Provided records:
=== Begin Enclosure ===
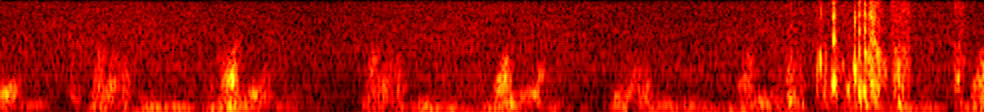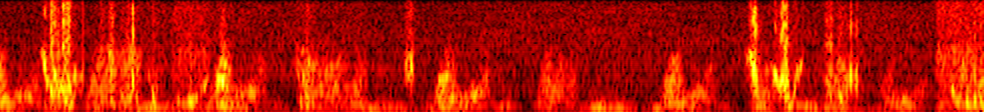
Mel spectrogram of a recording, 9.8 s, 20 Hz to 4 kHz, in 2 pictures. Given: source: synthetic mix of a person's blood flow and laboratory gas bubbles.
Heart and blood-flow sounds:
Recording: Doppler ultrasound of blood flow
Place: precordium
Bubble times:
3.92-4.04 s: bubbles
4.07-4.56 s: bubbles
4.77-4.83 s: bubbles
5.12-5.33 s: bubbles
5.38-5.75 s: bubbles
5.78-5.98 s: bubbles
6.39-6.76 s: bubbles
6.94-7.00 s: bubbles
8.64-8.94 s: bubbles
9.04-9.24 s: bubbles
9.60-9.85 s: bubbles
From the record:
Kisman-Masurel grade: 233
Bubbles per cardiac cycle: several, 3 to 8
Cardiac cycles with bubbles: 50 to 99%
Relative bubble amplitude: loud (0.450 to 0.775)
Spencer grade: 3 (all of the cardiac periods contain showers or single bubble signals, but not dominating or overriding the cardiac motion signals)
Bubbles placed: only in the low amplitude regions of the cardiac cycle

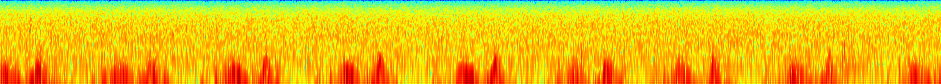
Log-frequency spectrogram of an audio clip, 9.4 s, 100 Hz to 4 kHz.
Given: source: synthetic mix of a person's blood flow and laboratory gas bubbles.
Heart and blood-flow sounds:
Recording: Doppler ultrasound of blood flow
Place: precordium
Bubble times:
5.78-5.87 s: bubbles
8.38-8.61 s: bubbles
From the record:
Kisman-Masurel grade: 122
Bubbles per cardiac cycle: 1 to 2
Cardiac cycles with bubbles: 10 to 50%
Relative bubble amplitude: moderate (0.250 to 0.450)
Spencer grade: 2 (many but less than half of the cardiac periods contain bubble signals, singularly or in groups)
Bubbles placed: only in the low amplitude regions of the cardiac cycle

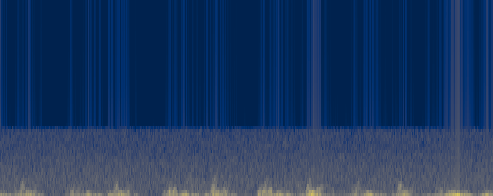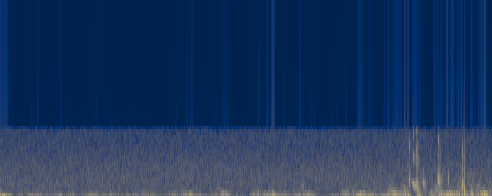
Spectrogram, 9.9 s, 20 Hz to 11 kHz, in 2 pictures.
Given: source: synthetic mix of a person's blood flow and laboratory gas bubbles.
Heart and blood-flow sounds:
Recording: Doppler ultrasound of blood flow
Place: precordium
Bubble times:
8.94-9.20 s: bubbles
9.28-9.69 s: bubbles
From the record:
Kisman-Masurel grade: 212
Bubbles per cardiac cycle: several, 3 to 8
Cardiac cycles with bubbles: 1 to 10%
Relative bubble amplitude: moderate (0.250 to 0.450)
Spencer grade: 1 (occasional bubble signal discernible with the cardiac motion signal, with majority of cardiac periods free of bubbles)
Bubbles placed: only in the low amplitude regions of the cardiac cycle

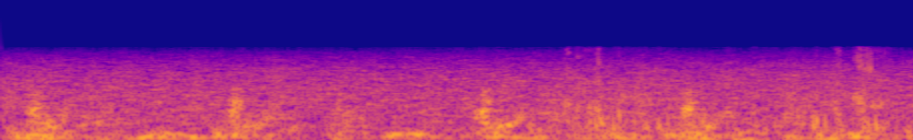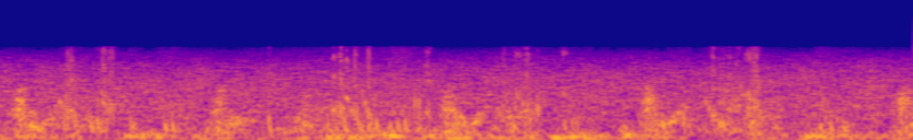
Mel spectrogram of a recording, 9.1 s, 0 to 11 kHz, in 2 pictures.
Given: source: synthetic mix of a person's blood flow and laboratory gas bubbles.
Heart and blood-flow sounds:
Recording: Doppler ultrasound of blood flow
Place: precordium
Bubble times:
0.00-0.02 s: bubbles
2.62-2.69 s: bubbles
2.80-3.38 s: bubbles
3.74-4.51 s: bubbles
4.83-5.17 s: bubbles
5.20-5.27 s: bubbles
5.33-5.53 s: bubbles
5.87-5.96 s: bubbles
6.00-6.74 s: bubbles
7.03-7.53 s: bubbles
7.89-8.02 s: bubbles
8.06-8.41 s: bubbles
8.62-8.87 s: bubbles
From the record:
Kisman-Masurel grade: 332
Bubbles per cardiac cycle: rolling drumbeat, 9 or more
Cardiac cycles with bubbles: 50 to 99%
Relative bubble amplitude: moderate (0.250 to 0.450)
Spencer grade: 3 (all of the cardiac periods contain showers or single bubble signals, but not dominating or overriding the cardiac motion signals)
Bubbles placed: only in the low amplitude regions of the cardiac cycle

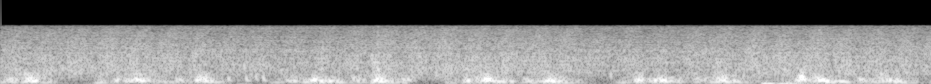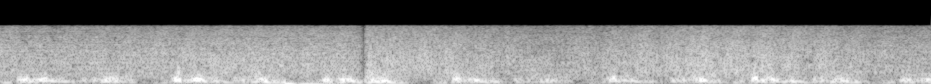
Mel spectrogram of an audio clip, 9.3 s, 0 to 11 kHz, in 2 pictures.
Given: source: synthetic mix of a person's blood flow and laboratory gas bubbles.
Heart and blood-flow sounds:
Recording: Doppler ultrasound of blood flow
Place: precordium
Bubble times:
1.11-1.53 s: bubbles
1.84-2.09 s: bubbles
3.01-3.09 s: bubbles
5.53-5.58 s: bubbles
From the record:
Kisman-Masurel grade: 121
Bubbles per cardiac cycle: 1 to 2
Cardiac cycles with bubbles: 10 to 50%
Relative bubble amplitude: barely perceptible (0.100 to 0.250)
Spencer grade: 2 (many but less than half of the cardiac periods contain bubble signals, singularly or in groups)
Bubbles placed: anywhere in the cardiac cycle

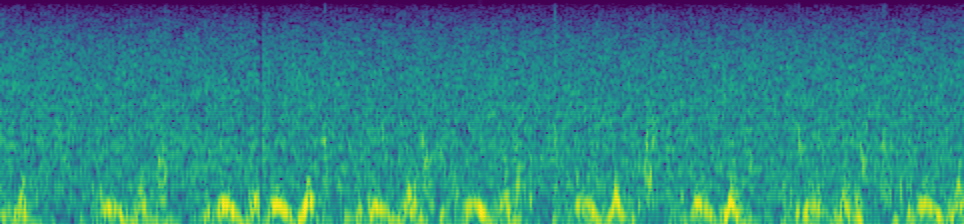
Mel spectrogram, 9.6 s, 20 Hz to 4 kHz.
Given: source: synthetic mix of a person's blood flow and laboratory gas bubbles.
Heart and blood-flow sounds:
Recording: Doppler ultrasound of blood flow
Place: precordium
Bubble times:
0.33-0.41 s: bubbles
0.46-0.62 s: bubbles
0.66-0.73 s: bubbles
0.94-1.24 s: bubbles
1.54-1.70 s: bubbles
2.46-2.60 s: bubbles
3.21-3.31 s: bubbles
3.39-3.43 s: bubbles
3.81-3.88 s: bubbles
4.10-4.58 s: bubbles
5.10-5.63 s: bubbles
5.72-5.92 s: bubbles
6.35-6.88 s: bubbles
7.44-7.55 s: bubbles
7.81-8.03 s: bubbles
8.16-8.25 s: bubbles
8.51-9.14 s: bubbles
From the record:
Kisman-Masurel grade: 242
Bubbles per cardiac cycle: several, 3 to 8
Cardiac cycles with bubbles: 100%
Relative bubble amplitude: moderate (0.250 to 0.450)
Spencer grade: 3 (all of the cardiac periods contain showers or single bubble signals, but not dominating or overriding the cardiac motion signals)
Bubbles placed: only in the low amplitude regions of the cardiac cycle

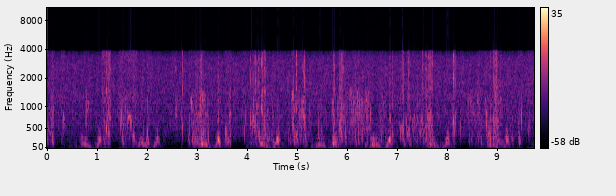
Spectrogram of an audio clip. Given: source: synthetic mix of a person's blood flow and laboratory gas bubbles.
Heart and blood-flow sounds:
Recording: Doppler ultrasound of blood flow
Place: precordium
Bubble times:
0.00-0.15 s: bubbles
0.26-0.35 s: bubbles
0.75-0.84 s: bubbles
1.08-1.28 s: bubbles
1.41-1.80 s: bubbles
1.84-2.07 s: bubbles
2.55-2.60 s: bubbles
2.65-2.73 s: bubbles
2.80-3.25 s: bubbles
3.52-3.69 s: bubbles
3.90-4.01 s: bubbles
4.04-4.56 s: bubbles
4.81-5.27 s: bubbles
5.40-5.54 s: bubbles
5.69-6.51 s: bubbles
6.62-6.79 s: bubbles
6.89-6.93 s: bubbles
7.02-7.73 s: bubbles
8.07-8.20 s: bubbles
8.24-8.28 s: bubbles
8.40-9.12 s: bubbles
9.25-9.33 s: bubbles
9.38-9.51 s: bubbles
9.60-9.76 s: bubbles
From the record:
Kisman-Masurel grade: 332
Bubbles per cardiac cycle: rolling drumbeat, 9 or more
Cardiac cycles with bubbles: 50 to 99%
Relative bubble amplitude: moderate (0.250 to 0.450)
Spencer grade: 3 (all of the cardiac periods contain showers or single bubble signals, but not dominating or overriding the cardiac motion signals)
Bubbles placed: only in the low amplitude regions of the cardiac cycle

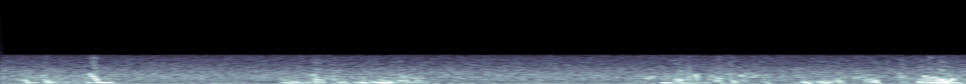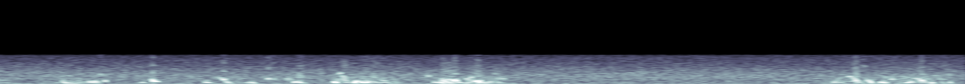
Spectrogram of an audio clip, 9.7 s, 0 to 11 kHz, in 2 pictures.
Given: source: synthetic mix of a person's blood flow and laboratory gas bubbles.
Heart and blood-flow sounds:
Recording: Doppler ultrasound of blood flow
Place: subclavian vein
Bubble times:
0.08-0.60 s: bubbles
1.38-2.15 s: bubbles
3.21-3.86 s: bubbles
3.99-4.44 s: bubbles
4.47-4.91 s: bubbles
5.10-5.46 s: bubbles
5.51-5.67 s: bubbles
5.83-6.38 s: bubbles
6.47-6.86 s: bubbles
6.95-7.38 s: bubbles
8.97-9.62 s: bubbles
From the record:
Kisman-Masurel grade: 332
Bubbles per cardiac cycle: rolling drumbeat, 9 or more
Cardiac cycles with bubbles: 50 to 99%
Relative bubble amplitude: moderate (0.250 to 0.450)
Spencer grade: 3 (all of the cardiac periods contain showers or single bubble signals, but not dominating or overriding the cardiac motion signals)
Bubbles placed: anywhere in the cardiac cycle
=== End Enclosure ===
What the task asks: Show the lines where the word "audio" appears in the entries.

Result for this task:
Log-frequency spectrogram of an audio clip, 9.4 s, 100 Hz to 4 kHz.
Mel spectrogram of an audio clip, 9.3 s, 0 to 11 kHz, in 2 pictures.
Spectrogram of an audio clip. Given: source: synthetic mix of a person's blood flow and laboratory gas bubbles.
Spectrogram of an audio clip, 9.7 s, 0 to 11 kHz, in 2 pictures.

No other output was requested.